I set the basis of the art piece: A father’s life’s work would be represented by the chopping of a tree. The embattled women in his life watch on as he guides the family’s path through his will and work. The destruction of nature has a paralleled effect on these women. The man chops until he reaches a humanlike vein in the tree. Feeling threatened, he attacks the vein as it continues to shoot forth blood. The women remain strong and survive him. The doubt planted in his mind will ultimately lead to his insanity or his death. All his sins, past, present and future possibilities, some real and some imagined, flash before his eyes as he closes them for a final time.
The source material really connected the idea of this relationship struggle and battle of the sexes being at the core of this story of man versus nature. It is a man’s realization that he has very little of the control he thought he had in his life and in his relationships. Women have the ability to create and men are left with the power that a patriarchal society gives them to try to control them. By the end, the story begins to represent science and reason versus faith and religion, a struggle as ancient and confounding as the battle of the sexes. Or, it might just be a story about a man chopping at a tree.
And Gauguin’s “Where Do We Come From?” laid a groundwork that allowed me to frame the short with scenes that focused on newborn life and innocence, gender and awareness of sexuality, quest for knowledge and a man on the verge of death, or insanity, mirrored by his memories as a child.
Before submitting the piece, I was already personally pleased with the final result.

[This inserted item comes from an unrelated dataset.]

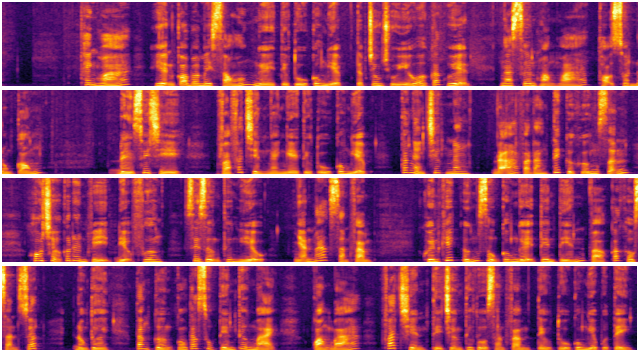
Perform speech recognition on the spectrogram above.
Thanh Hóa hiện có 36 nghề tiểu thủ công nghiệp tập trung chủ yếu ở các huyện Nga Sơn, Hoàng Hóa, Thọ Xuân, Nông Cống. Để duy trì và phát triển ngành nghề tiểu thủ công nghiệp, các ngành chức năng đã và đang tích cực hướng dẫn, hỗ trợ các đơn vị địa phương xây dựng thương hiệu, nhãn mác sản phẩm, khuyến khích ứng dụng công nghệ tiên tiến vào các khâu sản xuất, đồng thời tăng cường công tác xúc tiến thương mại, quảng bá, phát triển thị trường tiêu thụ sản phẩm tiểu thủ công nghiệp của tỉnh.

The project itself was a major catharsis. The block that had been weighing me down was lifted and I was already inspired to write and create more art. In early October, the creators of “Gesamt” announced the artists whose work was chosen as part of the film. More than 400 individuals worldwide sent in 501 submissions, and 142 artists were chosen. Fewer than 20 were chosen from the United States, and I was thrilled to see my name among the selected artists.
Soon after the announcement, they released the trailer for the film, now called “Disaster 501: What happened to man?”, and I was overjoyed to see multiple clips from my piece featured in the minute-long teaser alongside so many talented artists’ work.
Hallund, the director of “Gesamt,” said of my submission, “Justin Hilliard’s work excited me because of its visual and symbolic strength. He clearly wanted to tell a story and courageously transgressed taboos and let us enter the mind of a broken man. It was a complex piece of film, which denied the American moralizing and played competently with the seduction of religious manipulation on the psychology of man. It was homage to Lars Von Trier’s ‘AntiChrist.’ The theme of sexual violence against women and children by the hands of a self-imposed male Christ-like figure is a proud baby step towards depicting the souls of the fathers who rape.”
Regrettably, I was not able to attend the film’s opening at the Kunsthal Charlottenborgin Copenhagen in October, but I will make it a point to attend the Stateside premiere. The producers behind the project intend to have it tour other festivals and museums before any official distribution is explored. I’m proud to be a part of this project along with so many other original artists from around the world. I can’t wait to see their work in the finished film.
But this was such a freeing experience that it has led, for me, to an overflow of inspiration. And for that I can only thank Von Trier, an artist who truly understands the great freedom in limitation.
Watch the NSFW trailer for the Von Trier/Hallund project as well as Hilliard's complete short (also NSFW), below: